During the intervention, the health care team noted some interesting situations in the context of the in-home intervention. For example, throughout the treatment, patients, family members, and health care professionals detected premorbid symptoms. Once the symptoms were corroborated, the patient's medication was changed, which underlines the fact that in-home intervention can function as a protection factor for patients and consequently prevent relapses. Another aspect that should be highlighted is the commitment made by the patient, the health care professionals, and, chiefly, the family.
Task sharing and taking on responsibilities improved in the intervention group, and the incidence of blackmailing and manipulative behavior toward family members was considerably reduced. In a majority of cases, the personal and social autonomy of the participant improved during treatment; a fundamental aspect in rehabilitation and symptom improvement.
We believe that the results of this intervention in the medium term and the long term will lead to an overall decrease in psychotic symptoms, fewer hospitalizations, greater family involvement, reinforcement of the psychoeducational aspects of the illness for the patient and his or her family members, fewer relapses, improved adherence to medications, increased autonomy, and an improved quality of life.
However, the economic and human resources costs could be an important limitation for this type of program, because it was the intensity of contact rather than the model itself that was associated with a more positive result. The approach would thus be less applicable in other countries and other contexts. It would be interesting for future research to compare the benefits of in-home care that applies other types of techniques or therapeutic packages according to the characteristics of each patient.

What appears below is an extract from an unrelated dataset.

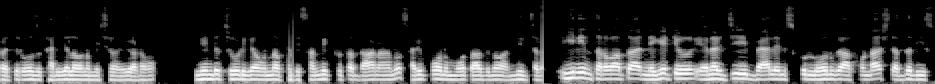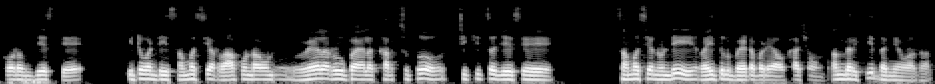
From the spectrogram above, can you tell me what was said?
ప్రతిరోజు ఖనిజ లవణ మిశ్రమం ఇవ్వడం నిండు చూడిగా ఉన్నప్పటి సమీకృత దానాను సరిపోను మోతాదును అందించడం. ఈయన తర్వాత నెగటివ్ ఎనర్జీ బ్యాలెన్స్కు లోను కాకుండా శ్రద్ధ తీసుకోవడం చేస్తే ఇటువంటి సమస్య రాకుండా వేల రూపాయల ఖర్చుతో చికిత్స చేసే సమస్య నుండి రైతులు బయటపడే అవకాశం ఉంది. అందరికీ ధన్యవాదాలు.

Dr. Moriana and Dr. Herruzo are affiliated with the department of psychology of the University of Córdoba in Spain. Dr. Alarcón is with Community Social Services, Provincial Government of Córdoba. Send correspondence to Dr. Moriana at Facultad de Ciencias de la Educación, Avda. San Alberto Magno S/N, Universidad de Córdoba, 14070 Córdoba, Spain (e-mail, firstname.lastname@example.org).